I've always been a fan of boneless ribs. Gnawing on ribs with the bones in them has always seemed gross and honestly a little barbaric to me. although for a lot of years I wouldn't even eat meat with bones in it because it reminded me that it once was walking around. Can you tell I lived with vegetarians in college? I don't think I had my first buffalo wing until I was in my mid-20s. I've gotten over it now, but I still won't eat bone-in ribs. Recently boneless ribs were on sale for a super good price, so I bought a package of them planning on grilling them. I wasn't really sure how to grill them, if I just threw them on there or what, so a little Googling directed me to a brine recipe, and I ran with it. My uncle makes really fantastic grilled ribs, but I knew I'd need ingredients I didn't have, and I try to limit grocery store trips in the summer since I have to drag both kids with me. This was also my first attempt at a brine, so I was pretty excited to try it out.
Grilled Boneless Pork Ribs
1 cup water
1 T. sugar
3 pounds boneless country style pork ribs
In a gallon Ziploc bag, combine water, salt, and sugar. Add in ribs, squeeze out excess air, and let sit for at least 30 minutes and up to overnight.

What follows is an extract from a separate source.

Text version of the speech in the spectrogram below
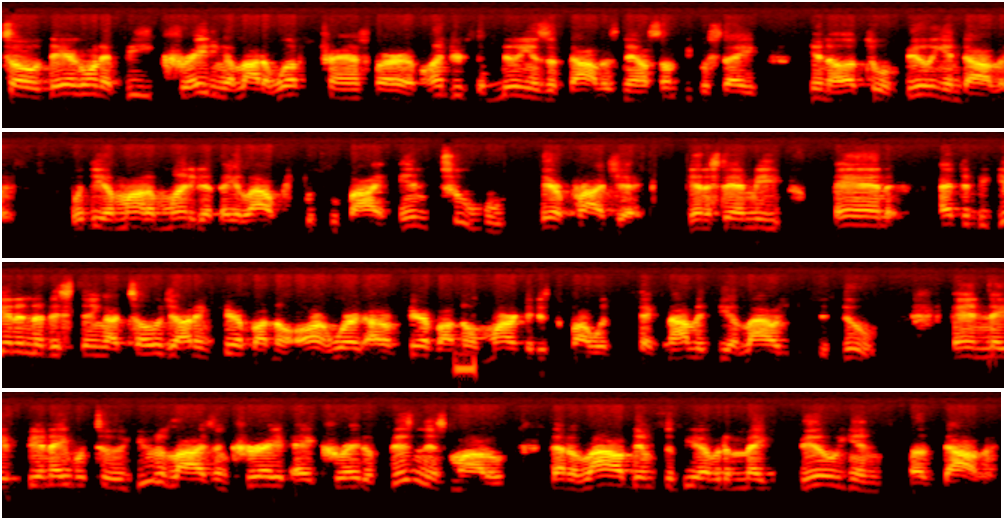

Preheat your grill for indirect heat grilling (is that the right phrase?). My grill has four burners, I turned on all four to heat it up, then reduced the middle two super low. Lay ribs in the middle of the grill and cook for 10 minutes. Flip them over and grill another 10. Their internal temperature should be 145 degrees. Remove from grill and serve with your favorite barbecue sauce (or make your own if you're an overachiever like me).
I really had no idea how this was going to turn out. I'll be honest--I had visions of dried out, tough, inedible ribs, and I was working on a back up dinner plan in the back of my head the whole time. My original plan had been to only cook about half the package of ribs, but Boy #2 was helping me make dinner, and he said we should do all of them so there'd be leftovers. Thankfully he's a lot more optimistic than his mama because I didn't know if we should plan on leftovers in case they were awful.
These turned out AMAZING. I don't know why I doubted myself. Normally my go-to method of cooking boneless ribs is throwing them in the crockpot with a sweet and sour barbecue sauce that's my great aunt's recipe, but this may very well be my new go to. It was a huge hit with my family. There were leftovers but not many. They were good on their own, they were good with the barbecue sauce (although my kids preferred them without the sauce, the husband and I were torn on which was better). This was an all around winner!!